Operations can resume at a government tuberculosis laboratory in Atlanta that was shut down this month as part of a moratorium on handling dangerous microbes, the Centers for Disease Control and Prevention announced Thursday.
The moratorium, imposed by the agency after two accidents at other laboratories that could have exposed workers to anthrax and the lethal H5N1 flu virus, was lifted at the lab because it has passed safety inspections and its work is crucial to treating drug-resistant tuberculosis cases all over the world, said Thomas Skinner, a CDC spokesman.
Top priority for reopening will go to labs directly involved in patient care and fighting epidemics, Skinner said. For example, he said, the labs handling the Ebola and chikungunya viruses might reopen soon because the worst epidemic of Ebola in history is underway in West Africa, and cases of chikungunya disease are being diagnosed all over the United States.
The health agency also named 11 outside safety experts who will advise its director, Dr. Thomas R. Frieden, on fixing shoddy procedures at government laboratories.
While there have been calls for a panel with broad investigative powers, like the National Transportation Safety Board, Skinner said in an email that the panel’s purpose was to advise rather than investigate. But he added that “any group member wanting to visit a lab (even unannounced) and speak to any staff member speaking in the lab will be permitted to do so.”
None of the panel’s members have ever been employed by the CDC. Ten of the 11 teach at American medical schools or work at state laboratories; the exception is Heather Sheeley, who works in Britain’s public health agency.
The chairmen are Joseph Kanabrocki, assistant dean for biosafety at the University of Chicago, and Dr. Kenneth Berns of the University of Florida’s medical school.
The appointments drew mixed reviews from other experts. Michael T. Osterholm, a bioterrorism expert who is director of the Center for Infectious Disease Research and Policy at the University of Minnesota, called the panel “an outstanding group.”

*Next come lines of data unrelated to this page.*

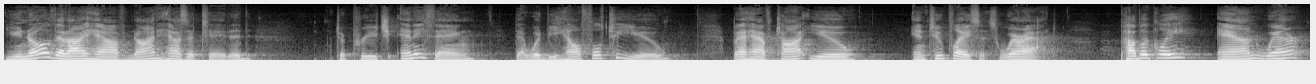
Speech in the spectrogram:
You know that I have not hesitated to preach anything that would be helpful to you, but have taught you in two places. Where at? Publicly and where?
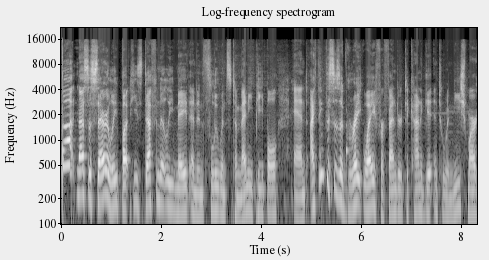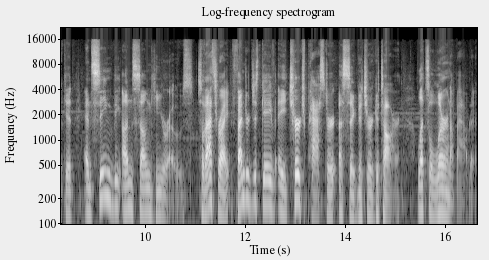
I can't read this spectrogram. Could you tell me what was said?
Not necessarily, but he's definitely made an influence to many people, and I think this is a great way for Fender to kind of get into a niche market and seeing the unsung heroes. So that's right, Fender just gave a church pastor a signature guitar. Let's learn about it.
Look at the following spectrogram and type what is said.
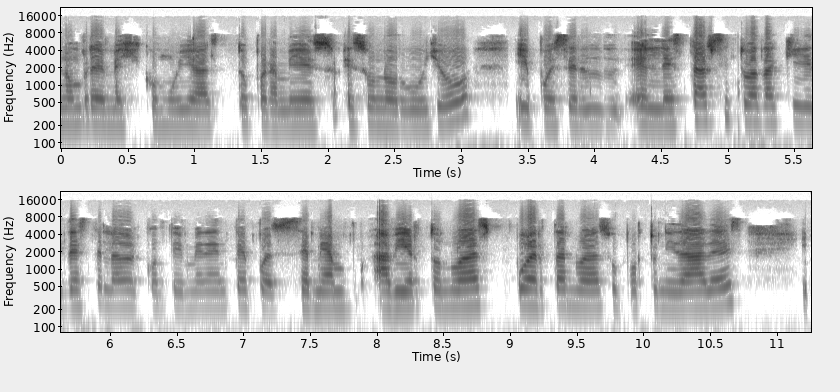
nombre de México muy alto para mí es, es un orgullo. Y pues el, el estar situada aquí de este lado del continente pues se me han abierto nuevas puertas, nuevas oportunidades. Y,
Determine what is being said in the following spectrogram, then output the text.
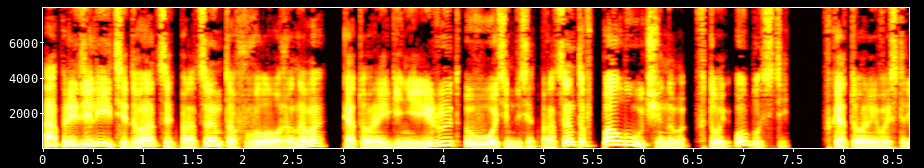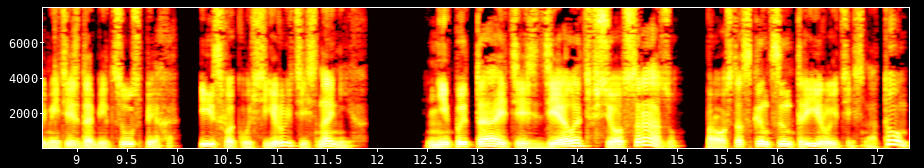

Amir Attaran, an expert on public health policy at the University of Ottawa, said the panel’s mandate seemed unusually vague and broad, since the news release describing it referred not just to CDC labs but to “laboratories across the United States,” including private, academic and other federal ones.